→ **Goal of the exercise**: Print nothing except the lines of the listing below from the line with "Could you write" to the line with "Can you get", each exactly as written, both ends included.

→ **Data records**:
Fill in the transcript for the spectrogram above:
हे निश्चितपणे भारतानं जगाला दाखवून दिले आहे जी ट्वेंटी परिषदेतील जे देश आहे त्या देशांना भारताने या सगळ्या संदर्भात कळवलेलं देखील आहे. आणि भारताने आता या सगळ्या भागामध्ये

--

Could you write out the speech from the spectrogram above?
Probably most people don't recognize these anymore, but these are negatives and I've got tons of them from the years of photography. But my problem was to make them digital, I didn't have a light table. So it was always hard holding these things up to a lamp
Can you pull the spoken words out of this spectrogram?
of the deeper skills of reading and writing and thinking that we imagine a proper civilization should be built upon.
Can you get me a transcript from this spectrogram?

→ **Finished task**:
Could you write out the speech from the spectrogram above?
Probably most people don't recognize these anymore, but these are negatives and I've got tons of them from the years of photography. But my problem was to make them digital, I didn't have a light table. So it was always hard holding these things up to a lamp
Can you pull the spoken words out of this spectrogram?
of the deeper skills of reading and writing and thinking that we imagine a proper civilization should be built upon.
Can you get me a transcript from this spectrogram?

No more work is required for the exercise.